──────── Input records

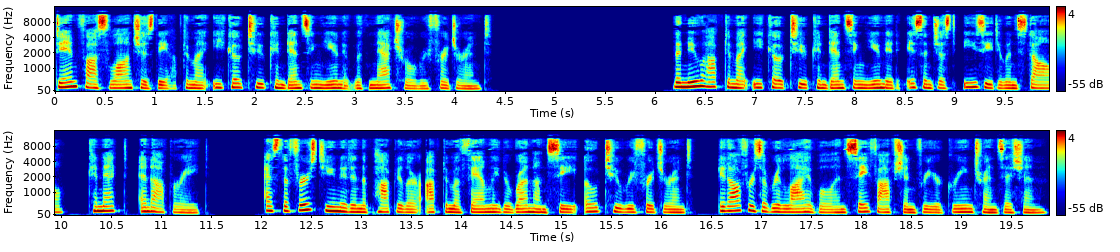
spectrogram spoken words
Danfoss launches the Optyma iCO2 condensing unit with natural refrigerant. The new Optyma iCO2 condensing unit isn't just easy to install, connect, and operate. As the first unit in the popular Optyma family to run on CO2 refrigerant, it offers a reliable and safe option for your green transition.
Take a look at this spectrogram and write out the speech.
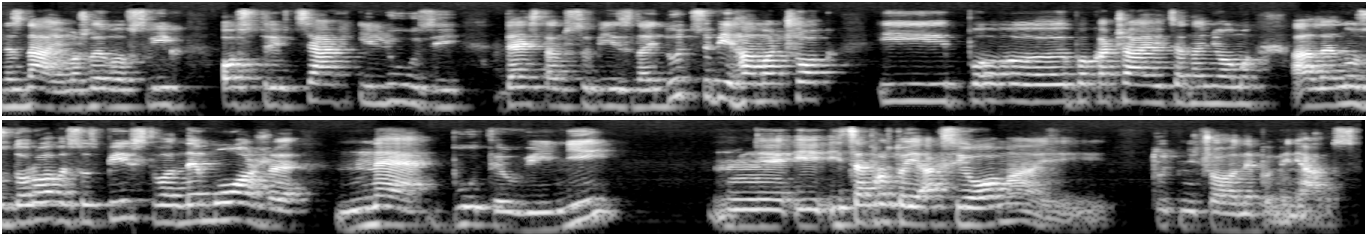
не знаю, можливо, в своїх острівцях ілюзій десь там собі знайдуть собі гамачок. І покачаються на ньому, але ну здорове суспільство не може не бути у війні, і, і це просто є аксіома, і тут нічого не помінялося.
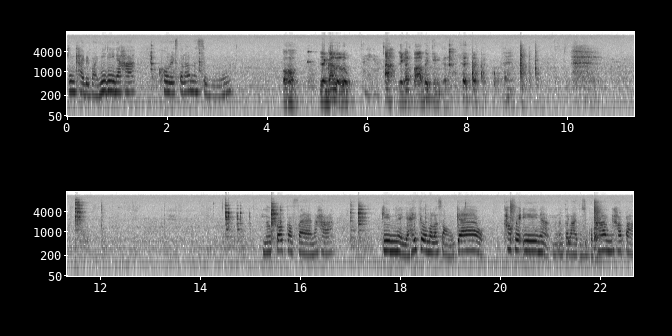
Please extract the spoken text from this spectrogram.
กินไข่บ่อยๆไม่ดีนะคะ คอเลสเตอรอลมันสูง อ๋ออย่างนั้นเหรอลูก ใช่ค่ะ อะ อย่างนั้นป๋าไม่กินก็ได้ แล้วก็กาแฟนะคะ กินเนี่ยอย่าให้เกินวันละสองแก้ว คาเฟอีนเนี่ยมันอันตรายต่อสุขภาพไหมคะป๋า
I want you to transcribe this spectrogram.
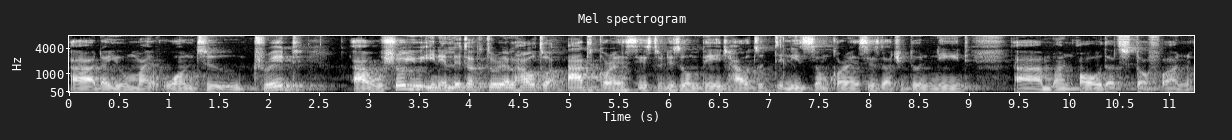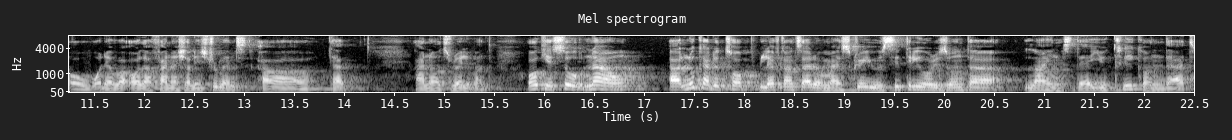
uh, that you might want to trade. I will show you in a later tutorial how to add currencies to this home page, how to delete some currencies that you don't need, um, and all that stuff, and or whatever other financial instruments uh, that are not relevant. Okay, so now uh, look at the top left hand side of my screen. You see three horizontal lines there. You click on that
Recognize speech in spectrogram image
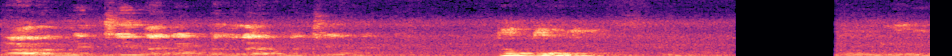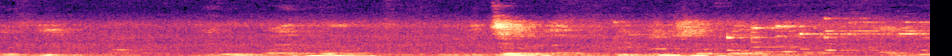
ప్రారంభించి దాని ఇబ్బంది లేకుండా చేయండి జరిగింది మీరు లైన్లో వచ్చారు కాబట్టి చూశారు కాబట్టి అప్పుడు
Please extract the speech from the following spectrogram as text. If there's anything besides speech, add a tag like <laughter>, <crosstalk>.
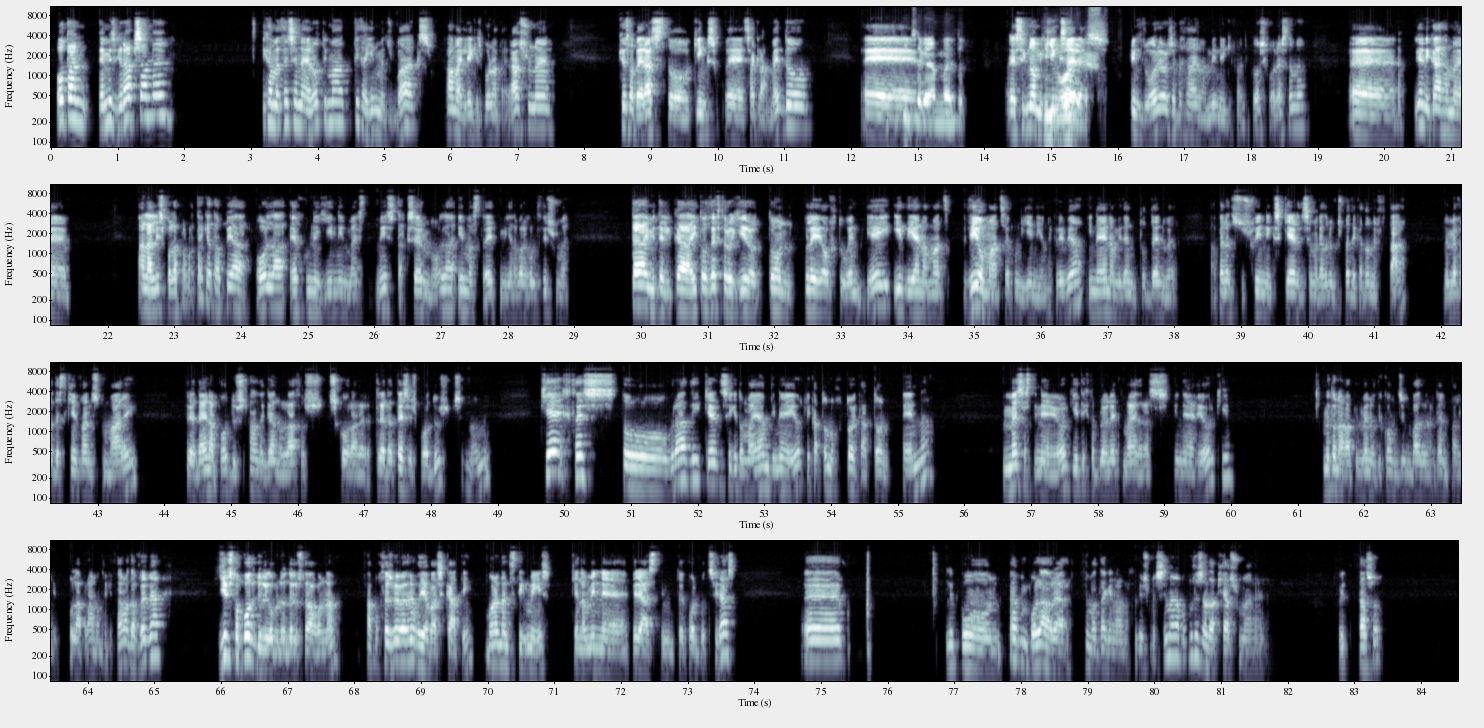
Όταν εμείς γράψαμε, είχαμε θέσει ένα ερώτημα, τι θα γίνει με τους Bucks, άμα οι Lakers μπορούν να περάσουν, ποιος θα περάσει στο Kings ε, Sacramento. Ε, Kings Sacramento. Ε, συγγνώμη, Kings, Kings ε, Warriors. Kings Warriors, έπεθα να μην είναι εγκεφαλικό, συγχωρέστε με. Ε, γενικά είχαμε αναλύσει πολλά πραγματάκια τα οποία όλα έχουν γίνει μέχρι στιγμής, τα ξέρουμε όλα, είμαστε έτοιμοι για να παρακολουθήσουμε τα ημιτελικά ή το δεύτερο γύρο των play-off του NBA. Ήδη ένα match, δύο μάτς έχουν γίνει για ακρίβεια. Είναι 1-0 το Denver απέναντι στους Phoenix, κέρδισε με 125-107 με μια φανταστική εμφάνιση του Murray. 31 πόντους, αν δεν κάνω λάθος, σκόρα 34 πόντους, συγγνώμη. Και χθες το βράδυ κέρδισε και το Miami τη Νέα Υόρκη 108-101 μέσα στη Νέα Υόρκη, γιατί έχει το πλεονέκτημα έδρας η Νέα Υόρκη. Με τον αγαπημένο δικό μου Jim Butler να κάνει πάλι πολλά πράγματα και θάματα. Βέβαια, γύρισε το πόδι του λίγο πριν τον τέλος του αγώνα. Από χθες, βέβαια, δεν έχω διαβάσει κάτι. Μπορεί να ήταν της στιγμής και να μην ε, επηρεάσει το υπόλοιπο της σειράς. Ε, λοιπόν, έχουμε πολλά ωραία θεματάκια να αναφερήσουμε σήμερα. Από πού θες να τα πιάσουμε, Τάσο;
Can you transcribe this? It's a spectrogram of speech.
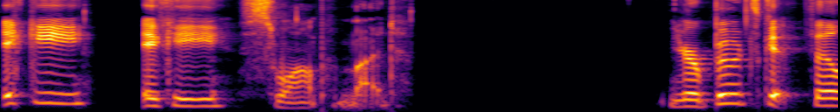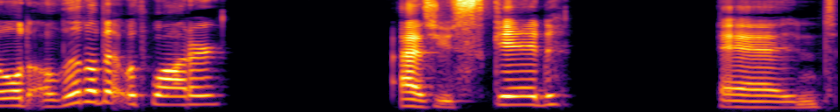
Icky, icky swamp mud. Your boots get filled a little bit with water as you skid, and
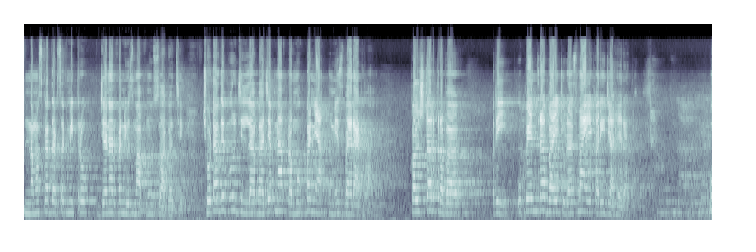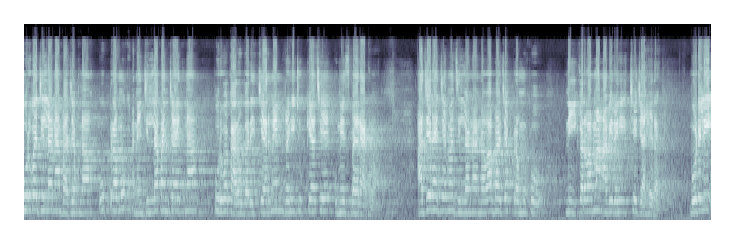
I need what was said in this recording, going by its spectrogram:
નમસ્કાર દર્શક મિત્રો જનઅર્પણ ન્યૂઝમાં આપનું સ્વાગત છે. છોટાઉદેપુર જિલ્લા ભાજપના પ્રમુખ બન્યા ઉમેશભાઈ રાઠવા. કલસ્ટર પ્રભારી ઉપેન્દ્રભાઈ ચુડાસમાએ કરી જાહેરાત. પૂર્વ જિલ્લાના ભાજપના ઉપપ્રમુખ અને જિલ્લા પંચાયતના પૂર્વ કારોબારી ચેરમેન રહી ચૂક્યા છે ઉમેશભાઈ રાઠવા. આજે રાજ્યમાં જિલ્લાના નવા ભાજપ પ્રમુખોની કરવામાં આવી રહી છે જાહેરાત. બોડેલી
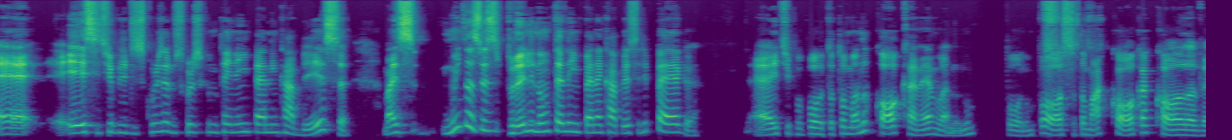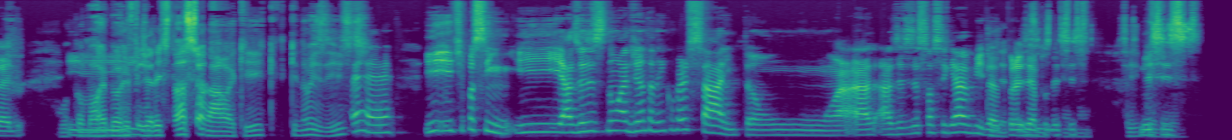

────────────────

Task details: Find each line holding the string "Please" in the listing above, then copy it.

Solution to the exercise:
Please extract the spoken text from this spectrogram.
Please extract the speech from the following spectrogram as text. If there's anything besides speech, add a tag like <laughter>, <crosstalk>.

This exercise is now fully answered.